This thick Scottish soup is filled with smoked haddock, potatoes and onions along with milk or cream for a hearty satisfying soup that really ‘sticks to your ribs’. Cullen Skink originated in the town of Cullen in Moray Scotland but the dish is now a popular everyday dish throughout the northeast of the country. This soup is considered more assertive than an American fish chowder and heartier than a French bisque.

Cullen Skink (2)

7. Fasolada -Greece

Fasolada is a traditional Greek bean soup that’s often called the “national food of the Greeks”. While recipes vary widely, the original version of ancient Greece blended dried white beans, olive oil and grains with vegetables like carrot, celery and onions and was served as an offering to the Greek God Apollo during the Pyanopsia festival in Athens.

Fasolada

6. Harira -Morocco

Harira is a popular tomato based soup from Morocco and Algeria where the dish is commonly eaten as a starter before a meal or as a light snack. The main components of Harira are tomatoes, lentils, chickpeas, onions, rice, meat (usually lamb or beef) and flour for thickening. Herbs and spices are also added and vary depending on region but typically they include parsley, coriander, saffron, ginger, pepper, turmeric and cumin.

Harira

5. Mulligatawny -India

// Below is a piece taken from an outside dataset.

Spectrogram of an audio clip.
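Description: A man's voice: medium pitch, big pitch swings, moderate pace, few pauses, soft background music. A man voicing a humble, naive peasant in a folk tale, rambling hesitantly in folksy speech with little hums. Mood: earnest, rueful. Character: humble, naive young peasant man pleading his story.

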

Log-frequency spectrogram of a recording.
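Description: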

Mulligatawny may be an English spin on an Indian tradition but it’s still delicious none the less! The funny sounding name comes from the Tamil words mullaga and thanni which translate to ‘pepper-water’. Today’s version of this soup typically consists of chicken broth, curry powder, nutmeg and blended lentils and vegetables. The original Indian dish this soup was based on wasn’t actually a soup at all, but rather a sauce that was served over rice.

Mulligatawny

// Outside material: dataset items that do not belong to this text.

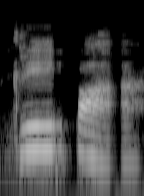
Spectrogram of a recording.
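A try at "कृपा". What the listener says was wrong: Kri is short. Kripa.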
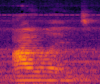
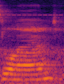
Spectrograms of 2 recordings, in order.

4. Tom Yum -Thailand

This traditional Thai hot and sour soup is a favorite not only in Thailand but also in Laos and throughout other neighboring countries. The soups distinct base is made from stock that’s simmered with fragrant herbs and spices like lemongrass, kaffir lime, galangal, fish sauce and fresh chilies. Vegetables and meats are added and very depending on region and recipe but commonly you’ll find chicken, beef, pork and shrimp.

Tom Yum

Laksa -Malaysia

Laksa is a spicy noddle soup popular in the Peranakan style of cuisine which is a blend of both Chinese and Malay cuisines. The popular curry Laksa combines a rich broth of curry spices and coconut milk with rice or laksa noodles, vegetables and meat such as chicken, fish, prawns or bean curd puff. This satisfying noodle soup is popular in Malaysia but variants are also found throughout Singapore, Indonesia and southern Thailand.

Laksa

2. Solyanka -Russia

Russia is known for hearty food and this popular spicy-sour soup is no exception. While there are 3 basic types of Solyanka, all of them contain pickled cucumbers with brine, cabbage and mushrooms. Meat Solyanka adds beef, ham, sausage or chicken along with tomatoes, onions, olives, capers, allspice, parsley and dill, while mushroom Solyanka sees layers of mushrooms and cabbage alternated and topped with grated lemon zest, breadcrumbs and butter before the soup is baked.

Solyanka

1. Clam Chowder -USA

Clam Chowder is an east coast favorite and one of the most popular soups in America. The New England clam chowder is a milk or cream based type that is usually a little thicker than other regional varieties and is usually topped or thickened with oyster crackers, a regional specialty. Diced potato, bacon, onion and celery are added to the clams and simmered until tender. In the New England region, adding tomatoes to chowder is frowned upon and in 1939, a bill was introduced to Maine legislature making tomatoes in clam chowder illegal.

Clam Chowder